EXERCISE MATERIAL —
┄┄┄┄┄┄

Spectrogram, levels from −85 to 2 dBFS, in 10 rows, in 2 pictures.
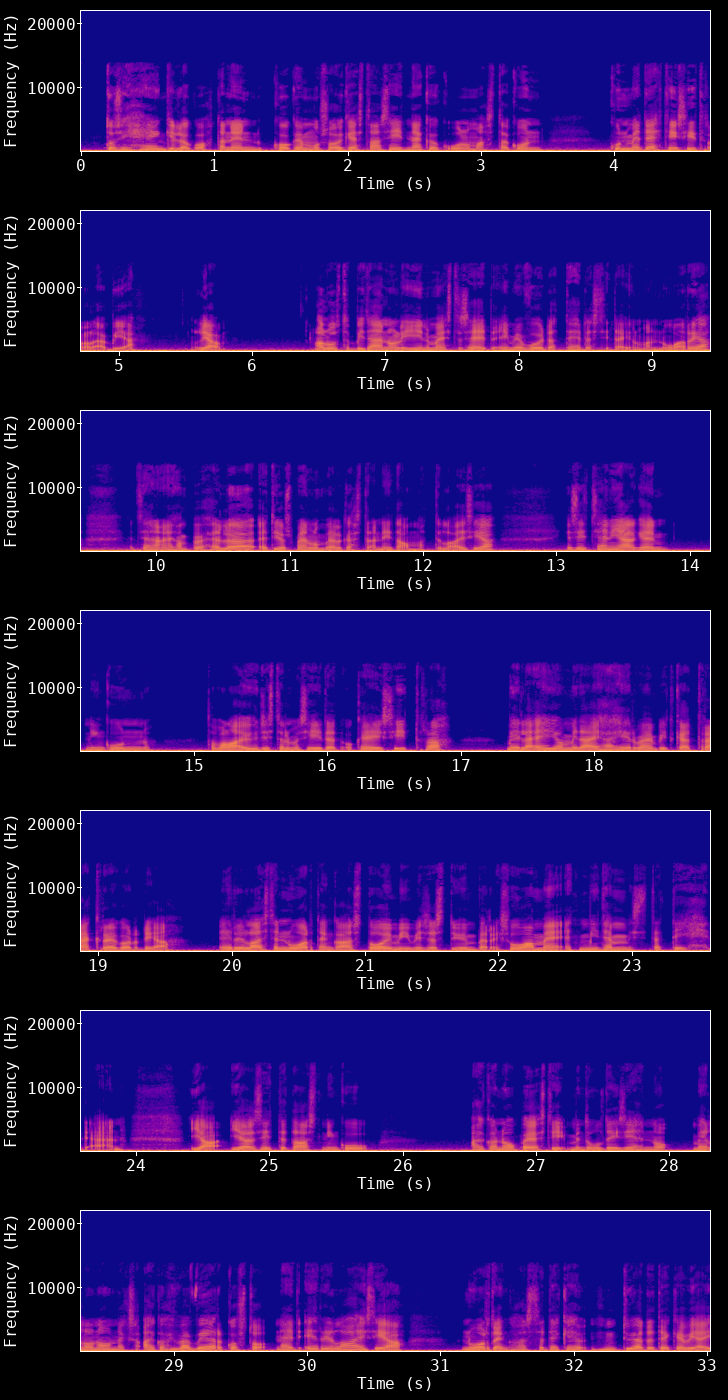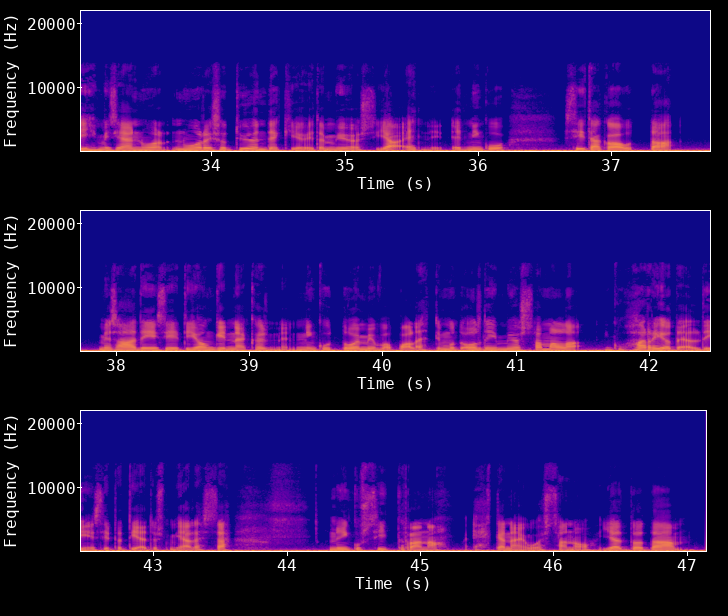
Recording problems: low rumble; noticeable; throughout; 15 dB below the speech

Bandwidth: 14 kHz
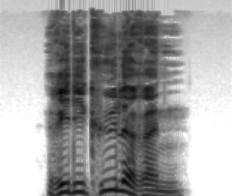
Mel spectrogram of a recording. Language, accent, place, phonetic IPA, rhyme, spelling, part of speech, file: German, Germany, Berlin, [ʁidiˈkyːləʁən], -yːləʁən, ridiküleren, adjective, De-ridiküleren.ogg
- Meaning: inflection of ridikül: 1. strong genitive masculine/neuter singular comparative degree 2. weak/mixed genitive/dative all-gender singular comparative degree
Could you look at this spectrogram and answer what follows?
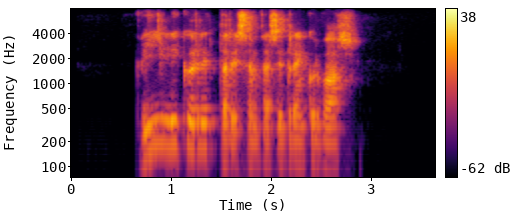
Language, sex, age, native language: Icelandic, male, 20-29, English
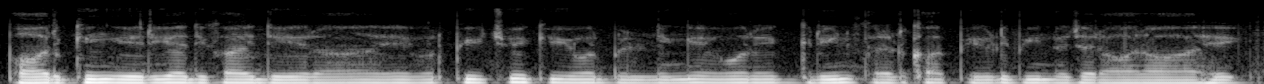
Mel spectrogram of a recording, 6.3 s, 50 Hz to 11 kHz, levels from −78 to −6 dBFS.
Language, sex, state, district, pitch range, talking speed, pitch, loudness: Hindi, male, Rajasthan, Jaipur, 115-120 Hz, 210 wpm, 115 Hz, -17 LUFS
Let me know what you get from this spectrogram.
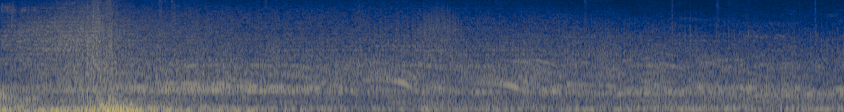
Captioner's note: wailing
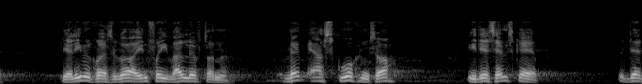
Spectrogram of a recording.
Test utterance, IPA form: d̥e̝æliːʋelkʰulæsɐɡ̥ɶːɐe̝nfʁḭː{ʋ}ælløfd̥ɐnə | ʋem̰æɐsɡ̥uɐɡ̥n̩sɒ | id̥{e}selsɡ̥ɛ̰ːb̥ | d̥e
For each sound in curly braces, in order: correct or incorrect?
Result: correct, correct

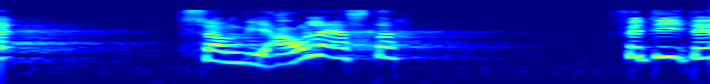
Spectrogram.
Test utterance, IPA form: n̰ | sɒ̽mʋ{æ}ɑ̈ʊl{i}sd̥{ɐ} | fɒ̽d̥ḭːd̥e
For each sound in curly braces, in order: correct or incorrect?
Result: incorrect: i, incorrect: æ, correct

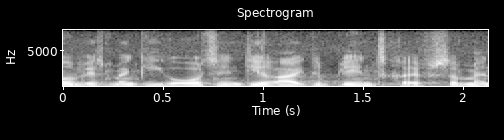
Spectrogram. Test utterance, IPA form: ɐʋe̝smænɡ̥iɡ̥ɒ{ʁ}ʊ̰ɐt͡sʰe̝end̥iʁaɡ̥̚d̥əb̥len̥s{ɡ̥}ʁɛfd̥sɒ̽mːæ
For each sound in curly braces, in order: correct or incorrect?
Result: incorrect: none, correct

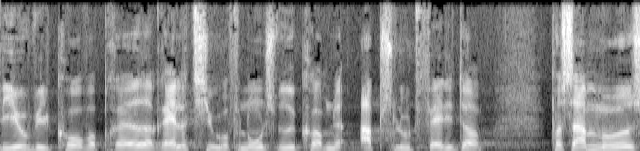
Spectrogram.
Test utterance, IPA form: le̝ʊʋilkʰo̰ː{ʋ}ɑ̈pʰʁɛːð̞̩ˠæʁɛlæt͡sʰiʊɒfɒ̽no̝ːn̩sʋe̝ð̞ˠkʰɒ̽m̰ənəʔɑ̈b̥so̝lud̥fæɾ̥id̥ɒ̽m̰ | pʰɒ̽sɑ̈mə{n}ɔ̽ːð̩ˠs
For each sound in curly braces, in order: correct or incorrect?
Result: correct, incorrect: m

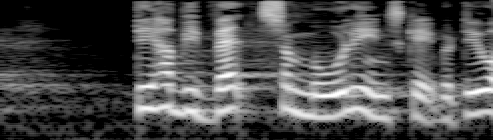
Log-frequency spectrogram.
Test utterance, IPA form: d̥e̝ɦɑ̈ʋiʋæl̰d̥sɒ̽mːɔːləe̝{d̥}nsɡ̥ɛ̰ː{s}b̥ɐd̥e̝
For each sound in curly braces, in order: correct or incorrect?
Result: incorrect: none, incorrect: none

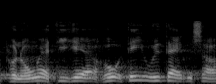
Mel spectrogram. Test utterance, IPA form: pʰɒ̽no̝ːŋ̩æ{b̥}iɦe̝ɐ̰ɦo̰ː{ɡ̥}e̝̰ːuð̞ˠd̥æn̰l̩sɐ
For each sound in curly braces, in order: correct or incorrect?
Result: incorrect: d̥, incorrect: d̥

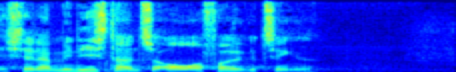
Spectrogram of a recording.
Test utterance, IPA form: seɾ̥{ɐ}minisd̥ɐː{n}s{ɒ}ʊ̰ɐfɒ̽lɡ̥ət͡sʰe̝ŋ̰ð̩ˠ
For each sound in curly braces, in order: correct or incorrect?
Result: correct, correct, correct

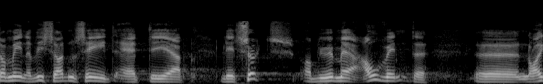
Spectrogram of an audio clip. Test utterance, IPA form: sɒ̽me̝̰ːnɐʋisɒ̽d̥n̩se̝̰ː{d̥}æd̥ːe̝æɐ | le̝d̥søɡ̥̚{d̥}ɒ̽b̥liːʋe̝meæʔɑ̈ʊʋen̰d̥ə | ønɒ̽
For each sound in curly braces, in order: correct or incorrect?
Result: correct, correct

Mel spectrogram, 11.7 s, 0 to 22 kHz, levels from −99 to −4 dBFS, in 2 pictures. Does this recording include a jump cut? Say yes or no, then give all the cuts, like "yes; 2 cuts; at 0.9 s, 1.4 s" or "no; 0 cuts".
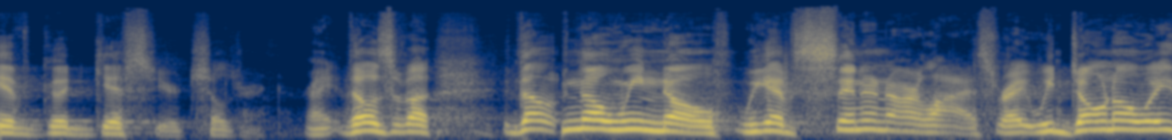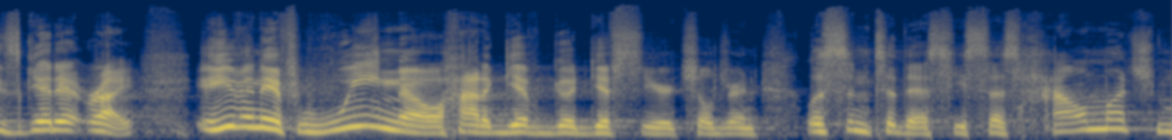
yes; 1 cut; at 2.8 s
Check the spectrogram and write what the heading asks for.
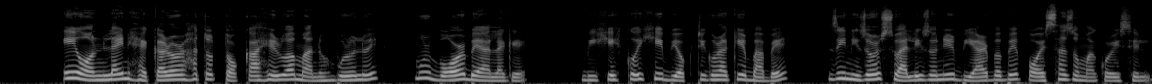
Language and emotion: Assamese, sad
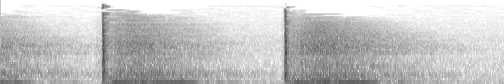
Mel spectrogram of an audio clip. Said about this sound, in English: And sometimes we can feel it haunting our conscience. Sometimes relentlessly. Like someone refusing to stop knocking at the door.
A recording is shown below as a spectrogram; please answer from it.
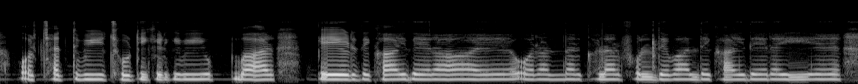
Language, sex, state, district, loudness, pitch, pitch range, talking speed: Hindi, female, Chhattisgarh, Bilaspur, -19 LUFS, 230 Hz, 225-235 Hz, 145 wpm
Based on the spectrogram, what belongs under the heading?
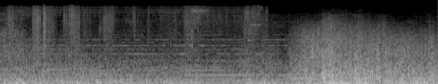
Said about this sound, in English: Storm is moving faster than I thought.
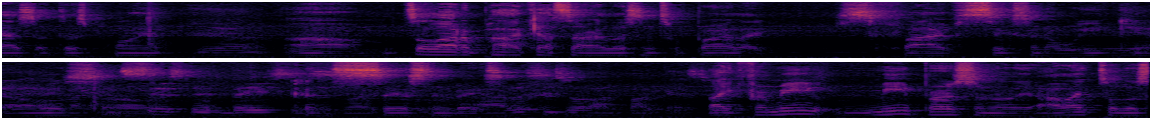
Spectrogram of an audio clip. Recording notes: Our audio was kind of messed for this ep.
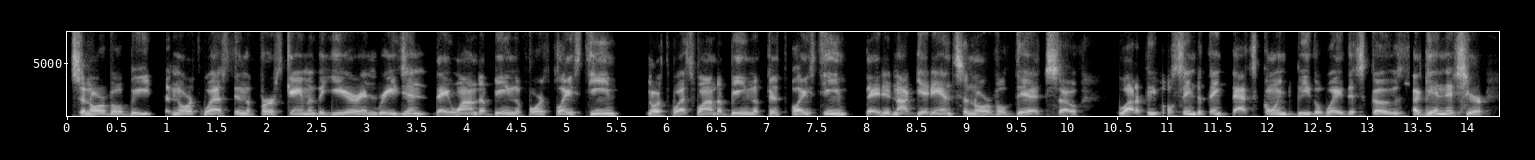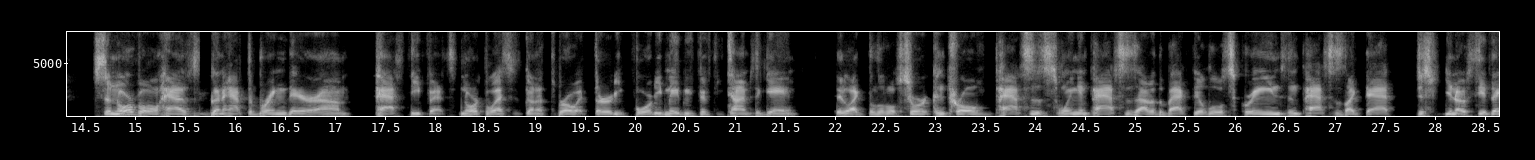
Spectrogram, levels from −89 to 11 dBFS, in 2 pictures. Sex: male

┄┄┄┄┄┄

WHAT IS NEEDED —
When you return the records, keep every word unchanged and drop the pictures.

EXERCISE ANSWER —
Spectrogram, levels from −85 to 2 dBFS, in 10 rows, in 2 pictures.
Recording problems: low rumble; noticeable; throughout; 15 dB below the speech

Bandwidth: 14 kHz
Mel spectrogram of a recording. Language, accent, place, phonetic IPA, rhyme, spelling, part of speech, file: German, Germany, Berlin, [ʁidiˈkyːləʁən], -yːləʁən, ridiküleren, adjective, De-ridiküleren.ogg
- Meaning: inflection of ridikül: 1. strong genitive masculine/neuter singular comparative degree 2. weak/mixed genitive/dative all-gender singular comparative degree
Could you look at this spectrogram and answer what follows?
Language, sex, age, native language: Icelandic, male, 20-29, English
Mel spectrogram of a recording, 6.3 s, 50 Hz to 11 kHz, levels from −78 to −6 dBFS.
Language, sex, state, district, pitch range, talking speed, pitch, loudness: Hindi, male, Rajasthan, Jaipur, 115-120 Hz, 210 wpm, 115 Hz, -17 LUFS
Let me know what you get from this spectrogram.
Captioner's note: wailing
Spectrogram of a recording.
Test utterance, IPA form: d̥e̝æliːʋelkʰulæsɐɡ̥ɶːɐe̝nfʁḭː{ʋ}ælløfd̥ɐnə | ʋem̰æɐsɡ̥uɐɡ̥n̩sɒ | id̥{e}selsɡ̥ɛ̰ːb̥ | d̥e
For each sound in curly braces, in order: correct or incorrect?
Result: correct, correct

Spectrogram.
Test utterance, IPA form: n̰ | sɒ̽mʋ{æ}ɑ̈ʊl{i}sd̥{ɐ} | fɒ̽d̥ḭːd̥e
For each sound in curly braces, in order: correct or incorrect?
Result: incorrect: i, incorrect: æ, correct

Spectrogram. Test utterance, IPA form: ɐʋe̝smænɡ̥iɡ̥ɒ{ʁ}ʊ̰ɐt͡sʰe̝end̥iʁaɡ̥̚d̥əb̥len̥s{ɡ̥}ʁɛfd̥sɒ̽mːæ
For each sound in curly braces, in order: correct or incorrect?
Result: incorrect: none, correct

Spectrogram.
Test utterance, IPA form: le̝ʊʋilkʰo̰ː{ʋ}ɑ̈pʰʁɛːð̞̩ˠæʁɛlæt͡sʰiʊɒfɒ̽no̝ːn̩sʋe̝ð̞ˠkʰɒ̽m̰ənəʔɑ̈b̥so̝lud̥fæɾ̥id̥ɒ̽m̰ | pʰɒ̽sɑ̈mə{n}ɔ̽ːð̩ˠs
For each sound in curly braces, in order: correct or incorrect?
Result: correct, incorrect: m

Log-frequency spectrogram.
Test utterance, IPA form: d̥e̝ɦɑ̈ʋiʋæl̰d̥sɒ̽mːɔːləe̝{d̥}nsɡ̥ɛ̰ː{s}b̥ɐd̥e̝
For each sound in curly braces, in order: correct or incorrect?
Result: incorrect: none, incorrect: none

Mel spectrogram. Test utterance, IPA form: pʰɒ̽no̝ːŋ̩æ{b̥}iɦe̝ɐ̰ɦo̰ː{ɡ̥}e̝̰ːuð̞ˠd̥æn̰l̩sɐ
For each sound in curly braces, in order: correct or incorrect?
Result: incorrect: d̥, incorrect: d̥

Spectrogram of a recording.
Test utterance, IPA form: seɾ̥{ɐ}minisd̥ɐː{n}s{ɒ}ʊ̰ɐfɒ̽lɡ̥ət͡sʰe̝ŋ̰ð̩ˠ
For each sound in curly braces, in order: correct or incorrect?
Result: correct, correct, correct

Spectrogram of an audio clip. Test utterance, IPA form: sɒ̽me̝̰ːnɐʋisɒ̽d̥n̩se̝̰ː{d̥}æd̥ːe̝æɐ | le̝d̥søɡ̥̚{d̥}ɒ̽b̥liːʋe̝meæʔɑ̈ʊʋen̰d̥ə | ønɒ̽
For each sound in curly braces, in order: correct or incorrect?
Result: correct, correct

Mel spectrogram, 11.7 s, 0 to 22 kHz, levels from −99 to −4 dBFS, in 2 pictures. Does this recording include a jump cut? Say yes or no, then give all the cuts, like "yes; 2 cuts; at 0.9 s, 1.4 s" or "no; 0 cuts".
yes; 1 cut; at 2.8 s
Check the spectrogram and write what the heading asks for.
Language and emotion: Assamese, sad
Mel spectrogram of an audio clip. Said about this sound, in English: And sometimes we can feel it haunting our conscience. Sometimes relentlessly. Like someone refusing to stop knocking at the door.
A recording is shown below as a spectrogram; please answer from it.
Language, sex, state, district, loudness, pitch, pitch range, talking speed: Hindi, female, Chhattisgarh, Bilaspur, -19 LUFS, 230 Hz, 225-235 Hz, 145 wpm
Based on the spectrogram, what belongs under the heading?
Said about this sound, in English: Storm is moving faster than I thought.
Spectrogram of an audio clip. Recording notes: Our audio was kind of messed for this ep.
Spectrogram, levels from −89 to 11 dBFS, in 2 pictures. Sex: male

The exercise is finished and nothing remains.